When the University of Wisconsin hauled in a new coaching staff during the offseason — consisting of head coach Tony Granato and associate head coaches Don Granato and Mark Osiecki — many around the program were expecting a turnaround, though few expected it to come so quickly.
Before the season, the Badgers (20-15-1) were picked to finish second to last in the Big Ten, only ahead of Michigan State. While the Spartans stayed true to the projections and finished in last place, Wisconsin far exceeded its expectations, finishing second in the Big Ten and missing out on a Big Ten tournament title and NCAA tournament bid by 1 goal.
Wisconsin’s season ended March 18 with a 2-1 double overtime loss to Penn State. The Badgers outshot the Nittany Lions 53-35 over the four periods, but ultimately Liam Folkes ended the game with a breakaway goal 6 minutes and 43 seconds into the second overtime, his second goal of the contest.
Men’s hockey: Dynamic duo Frederic and Kunin lead prolific offense, fuel Badgers’ resurgenceThe University of Wisconsin men’s hockey team undeniably exceeded expectations this season, finishing second in the Big Ten thanks to Read…
Though the Badgers ultimately fell short of the NCAA tournament, the team was successful in so many other ways.
After going 12-45-13 over the past two seasons, the new coaching staff was able to help UW correct course with a new look and fresh talent, helping the Badgers eclipse 20 wins for the first time since the 2013-14 season.
“I guess they call it the ‘Granato Era’ or something like that,” standout freshman Trent Frederic said. “It’s kinda just getting started, and you see how successful we already are, so it’s pretty sweet.”
Granato was named Big Ten Coach of the Year, making him only the second UW coach to own that title, with Hall of Famer Bob Johnson being the other.
Granato still insists it’s the players who deserve the credit.
“There was too much attention on the coaches,” Granato said. “I thought the players were a phenomenal group to coach. I thought they were a talented team that played a ton of great hockey.”
The Badgers showed their talent as they ranked 10th best in the nation in goals per game (3.39) and ninth and 14th best in the power-play (21.47 percent) and penalty-kill efficiency (84.5 percent).
On top of Granato’s Coach of the Year award, Wisconsin also had six players honored by the Big Ten conference.
Frederic won the Freshman of the Year award, the first Badger to do so since Dany Heatley in 1999-2000. He was also the only unanimous selection to the all-freshman team.

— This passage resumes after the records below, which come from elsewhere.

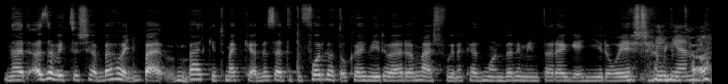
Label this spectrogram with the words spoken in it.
Na hát az a vicces ebben, hogy bár, bárkit megkérdezel, tehát a forgatókönyvíró erről más fog neked mondani, mint a regényíró, és Igen. mint a,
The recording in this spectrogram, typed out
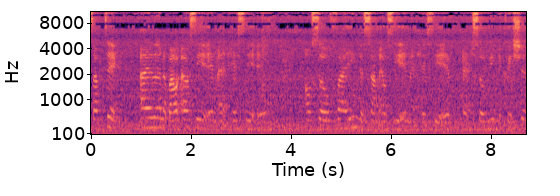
Subject, I learned about LCM and HCF. Also, finding the sum LCM and HCF and solving the question.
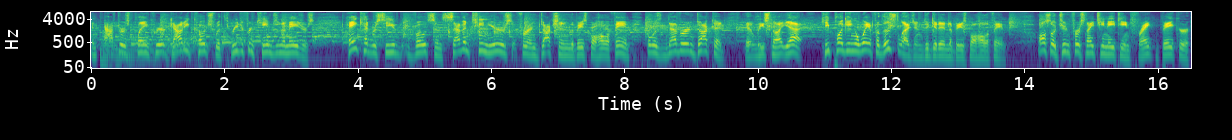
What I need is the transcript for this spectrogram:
and after his playing career, Gowdy coached with three different teams in the majors. Hank had received votes in 17 years for induction in the Baseball Hall of Fame, but was never inducted, at least not yet. Keep plugging away for this legend to get into Baseball Hall of Fame. Also, June 1st, 1918, Frank Baker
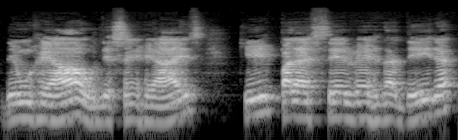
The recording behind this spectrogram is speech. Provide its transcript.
de um real, de cem reais, que para ser verdadeira,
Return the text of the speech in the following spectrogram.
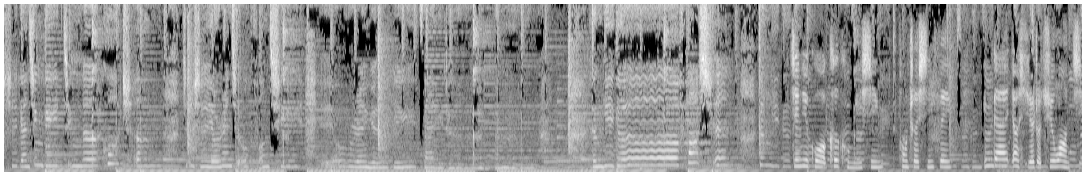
是感情必经的过程，只是有人就放弃，也有人愿历过刻骨铭心、痛彻心扉，应该要学着去忘记。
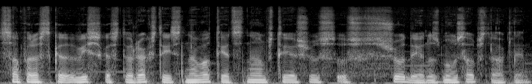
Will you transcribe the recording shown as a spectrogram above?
saprastu, ka viss, kas tur rakstīts, nav attiecināms tieši uz, uz šodienu, uz mūsu apstākļiem.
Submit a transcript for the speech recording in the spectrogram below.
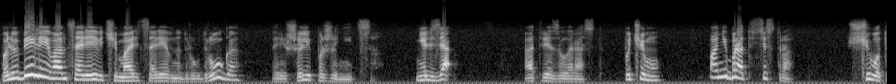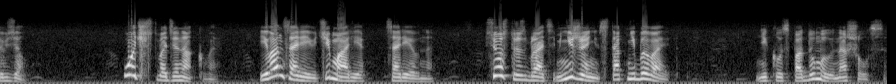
Полюбили Иван-царевич и Марья-царевна друг друга, решили пожениться. Нельзя. — отрезал Раст. «Почему? Они брат и сестра. С чего ты взял?» «Отчество одинаковое. Иван-царевич и Марья царевна. Сестры с братьями не женятся, так не бывает». Николас подумал и нашелся.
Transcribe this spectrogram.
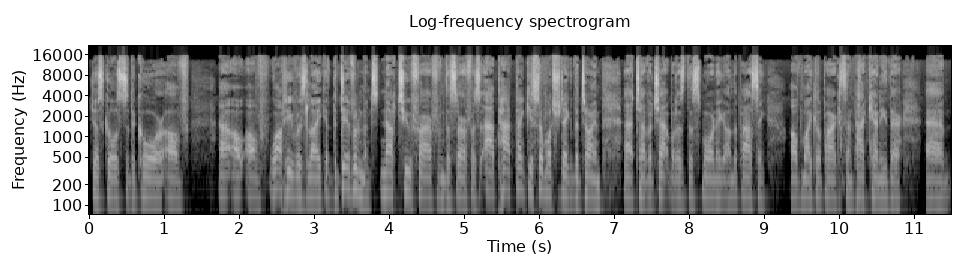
just goes to the core of. Uh, of, of, what he was like at the Divilment, not too far from the surface. Uh, Pat, thank you so much for taking the time uh, to have a chat with us this morning on the passing of Michael Parkinson. Pat Kenny there, um,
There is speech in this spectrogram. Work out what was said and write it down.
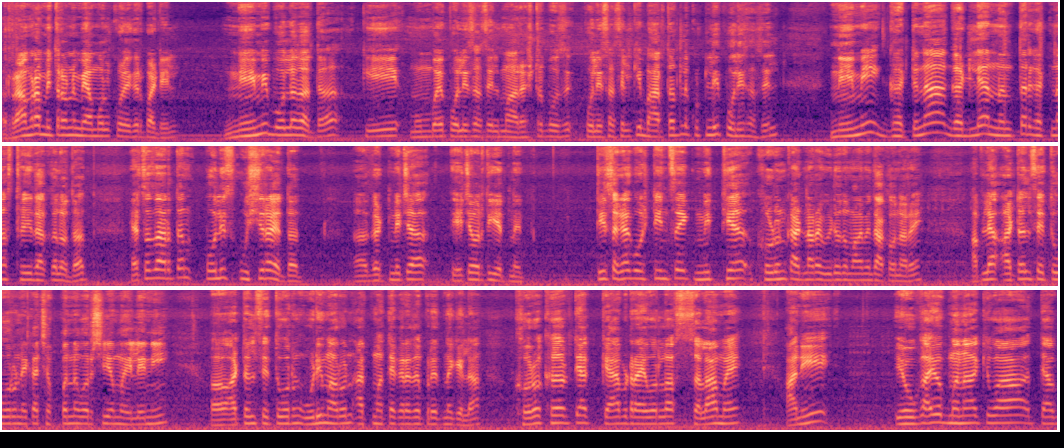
राम राम मित्रांनो मी अमोल कोळेकर पाटील. नेहमी बोललं जातं की मुंबई पोलीस असेल महाराष्ट्र पोलीस असेल की भारतातलं कुठलीही पोलीस असेल नेहमी घटना घडल्यानंतर घटनास्थळी दाखल होतात. याचाच अर्थ पोलीस उशिरा येतात घटनेच्या ह्याच्यावरती येत नाहीत. ती सगळ्या गोष्टींचं एक मिथ्य खोडून काढणारा व्हिडिओ तुम्हाला मी दाखवणार आहे. आपल्या अटल सेतूवरून एका छप्पन्न वर्षीय महिलेनी अटल सेतूवरून उडी मारून आत्महत्या करायचा प्रयत्न केला. खरोखर त्या कॅब ड्रायव्हरला सलाम आहे. आणि योगायोग म्हणा किंवा त्या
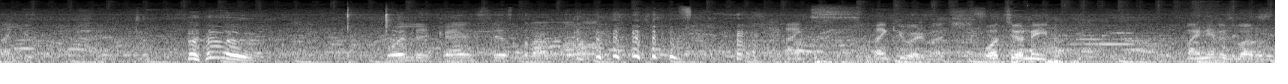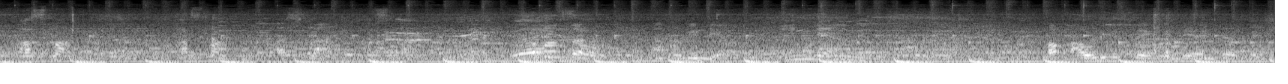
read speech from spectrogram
Thank you Olha, quem se Thanks. Thank you very much. What's your name? My name is Varun. Aslan. Aslan. Aslan. Aslan. Where are you from? I'm from India. India. How, how do you say India in Turkish?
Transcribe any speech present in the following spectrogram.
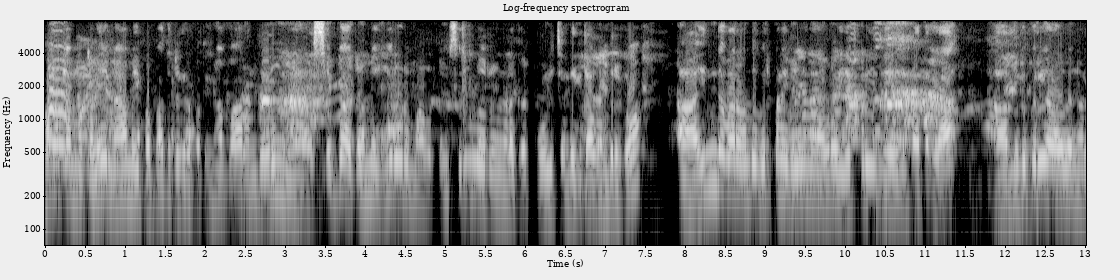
வணக்கம் மக்களே. நாம இப்ப பார்த்துட்டு இருக்கிற பாத்தீங்கன்னா வாரந்தோறும் செவ்வாய்க்கிழமை ஈரோடு மாவட்டம் சிறுவலூரில் நடக்கிற கோழி சந்தைக்கு தான் வந்திருக்கோம். இந்த வாரம் வந்து விற்பனை விலை நிலவரம் எப்படி ஏதுன்னு பார்த்துக்கலாம். மிகப்பெரிய அளவில் நட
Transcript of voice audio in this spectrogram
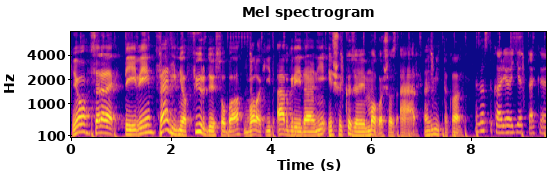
Jó, szerelek, tévé, felhívni a fürdőszoba valakit, upgrade-elni, és hogy közölni, hogy magas az ár. Ez mit akar? Ez azt akarja, hogy jöttek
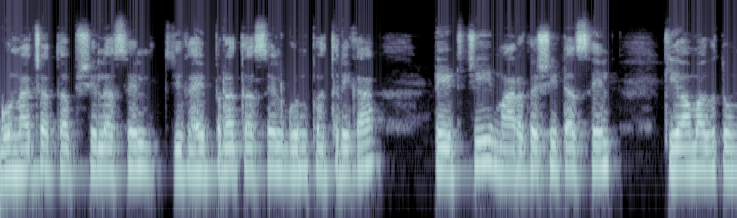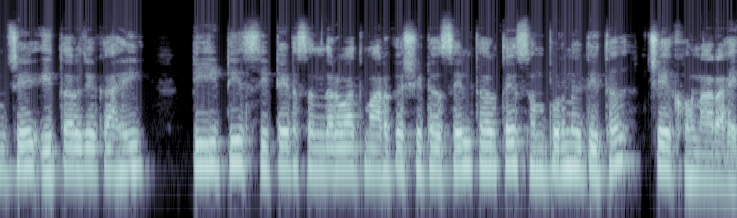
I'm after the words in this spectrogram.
गुणाचा तपशील असेल जी काही प्रत असेल गुणपत्रिका टेटची मार्कशीट असेल किंवा मग तुमचे इतर जे काही T E T C TET संदर्भात मार्कशीट असेल तर ते संपूर्ण तिथं चेक होणार आहे.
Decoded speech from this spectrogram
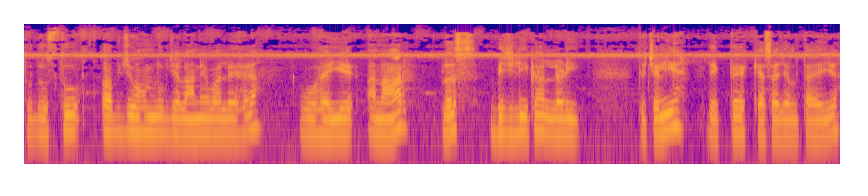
तो दोस्तों, अब जो हम लोग जलाने वाले हैं, वो है ये अनार प्लस बिजली का लड़ी। तो चलिए देखते हैं कैसा जलता है ये।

Frederic was also named to the All-Big Ten second team, alongside sophomore captain Luke Kunin and junior defenseman Jake Linhart, while sophomore defenseman Peter Tischke and freshman goalie Jack Berry earned All-Big Ten honorable mention accolades.
Senior forward Aidan Cavallini was honored as UW’s Big Ten Sportsmanship Award winner.
Despite missing out on the NCAA tournament, UW’s program has taken undeniable strides toward the success that is historically synonymous with Wisconsin hockey.
Men’s hockey: Wisconsin headed to semifinals in Big Ten TournamentThe University of Wisconsin men’s hockey team successfully secured a first-round bye in the Big Ten Tournament and will face the quarterfinals Read…
“We took a great jump,” Kunin said. “We put Wisconsin hockey back on the map where it should be. We even feel like it should be higher than we are right now. I think it was a great turn in the right direction for our program.”
Though the Badgers will lose Grant Besse, Jedd Soleway, Cavallini and Corbin McGuire to graduation and Kunin to the pros, Granato remains confident with the course they’re on.
“Yeah, we’re in good shape with who we’ve got coming in next year,” Granato said, when asked about replenishing talent. “And I think the biggest thing for us this year was to lay the foundation down on how we wanted to play, and the kids who were here gave us that foundation, so a ton of credit to our players.”
“This year was a big step for us,” Granato said. “But there’s a ways to go on where we want to be.”